Shopping for a used car

First of all, for those of you wondering if my mother was shocked and/or embarrassed by me blogging about all of her risky savings habits last week, nope. She thought it was hilarious. It would take a lot more than that to embarrass MY mom.

This week I’ve been helping my brother shop for his first car. I got my first car two years ago, so I felt somewhat responsible for helping my brother with the process. We’ve been going to dealerships all week with little success, and every time he finds a car online he likes, it’s sold by the time we get there. But he’s determined to get a steal like I did – some hard-nosed negotiating got the price of my 2007 Ford Focus down by several thousand dollars.

I love that car so much.

Now, if you’ve gotten your first car yet, you know that once anyone hears that you’re in the market for a used car, everybody knows somebody who can help you, whether they’re selling a new car or they know “so much about cars” that you simply must consult their expertise. What you end up with is a long list of people to call and a bunch of contrary advice about which car to get and not get and so on.

So my first piece of advice: PICK ONE PERSON to listen to that you really think you can trust and use their advice to evaluate the cars you look at. Choose someone who is going to get you a car that lasts, not a ‘hot looking car’.

Think you can trust the internet? Prepare to be exhausted by reading reviews. Only trust reviews by professionals – if you’re looking at reviews by your average Joe, you can find a ton of negative reviews about almost any car. People like to complain online, don’t rely on them.

But you also have to do your own research.

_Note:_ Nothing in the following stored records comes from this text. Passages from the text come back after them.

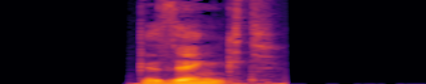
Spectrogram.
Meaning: past participle of senken
- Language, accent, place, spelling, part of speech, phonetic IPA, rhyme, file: German, Germany, Berlin, gesenkt, verb, [ɡəˈzɛŋkt], -ɛŋkt, De-gesenkt.ogg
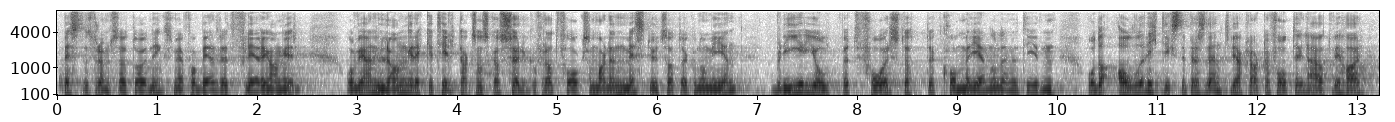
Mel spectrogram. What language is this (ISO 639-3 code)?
nor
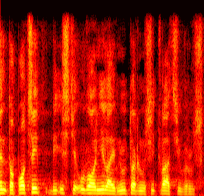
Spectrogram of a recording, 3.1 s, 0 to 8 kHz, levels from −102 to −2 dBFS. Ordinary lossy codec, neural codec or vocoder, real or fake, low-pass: none; codec, 16 kHz, 4 kbps, FunCodec, trained on LibriTTS, 50 frames a second; fake; 7.2 kHz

Use Kelley Blue Book to determine what a fair price for a certain car is. Use Carfax to find out if a particular car has been in an accident and how many owners it has had.

Once you get on the lot and you get to a car IN YOUR PRICE RANGE, look it over thoroughly with your resident expert at your side. (Hopefully they already know what to look for.) Look under the hood, in the trunk, at the doors, by the tires, at the amount of space in the back seat, how well the AC works, what the engine sounds like when it starts up, etc. If the interior isn’t clean or there are little scratches on the paint, the dealership will probably fix those for you if you buy the car, but make sure to remark that you expect them to. Don’t let your expert do all of the inspecting – check everything out yourself, as well. You might learn something. The last part of the inspecting process is taking it out for a drive and seeing how it handles.

Something else to consider: Is this car going to bring your insurance rates up? My brother was looking at a two-door Scion, but in the end we decided against it because it would almost double his insurance to have a two-door.

If you really love the car, it’s time to start negotiating. Go low with your first offer. The dealer will look skeptical and say “We really can’t go that low” and try to kill the idea. Make it sound like you might look somewhere else. (Hint: The price you see online is much closer to their actual ‘lowest possible price’. Remember, they at least have to profit on it.) Hmm and haw about not having that in your budget, and then try saying to your expert, “well, we saw this other car at this other dealership, we can try back there again.” The car dealer who is attending to you will then say “well let me see what I can do” and run back into the dealership to buy time and “talk to the higher ups”. He’ll come back either with a lower price or offer to do some “nice detailing” on it.

If the offer still isn’t low enough, say that you’re going to head home and think about it. The dealer will warn you that this car will go fast, and they aren’t lying, but don’t freak out too much. Either come back later in the day, or call back the next day, at the latest. Ask if they now have a better offer for you.